And naturally, with at least hundreds of thousands of servers in operation and its data centers placed near power plants to cut electricity costs, Google is trying to get computing equipment makers more excited about efficiency.

"Maybe if you call this a land-held computer, perhaps they'll help us," he quipped, showing an aerial view of a sprawling Google data center.

The basic problem is that mobile devices and servers have different modes of activity.

Mobile devices have been improving through better exploitation of the fact that they spend a lot of time dormant with occasional bursts of activity. That lets processors and other electronics save power by spending most time in low-power sleep modes, then snapping awake for peak-power high-performance modes when necessary.

Google's servers, though, have the opposite type of activity: they spend most of their time doing modest amounts of work, with frenzied moments of peak activity and complete lulls a rarity, Barroso said. The measurements are based on measurements of about 5,000 servers performing four different Google applications, he added.

The company's servers simply can't go to sleep, he said. Each machine is "rarely fully idle," he said. "The fraction of time the servers are actually doing exactly nothing is very small."

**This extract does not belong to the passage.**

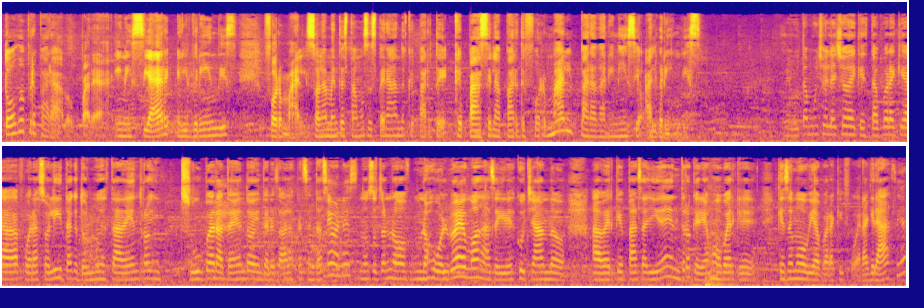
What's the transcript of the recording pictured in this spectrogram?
todo preparado para iniciar el brindis formal. Solamente estamos esperando que, parte, que pase la parte formal para dar inicio al brindis. Me gusta mucho el hecho de que está por aquí afuera solita, que todo el mundo está adentro súper atento e interesado en las presentaciones. Nosotros nos, nos, volvemos a seguir escuchando a ver qué pasa allí dentro. Queríamos ver qué, qué se movía por aquí fuera. Gracias.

Thus, Google is urging electronics designers to create products that more gracefully reduce power demands as activity diminishes. Servers naturally consume peak power at peak activity, but what's bad is that they still consume about half peak power when at zero activity.

Processors have gotten a bad rap for squandering ever more energy--indeed, Barroso himself, once a chip designer for Digital Equipment, has expressed such concerns. But chips actually are better than hard drives, memory, and network adapters at reducing power consumption during periods of moderate activity.

Some sophisticated hard drives, for example, can slow down their rotational speed to save power during periods of lower activity. However, "They need to bump to higher RPM to do something useful," to read and write, he said, unlike processors, which can actually still process data when in low-activity modes.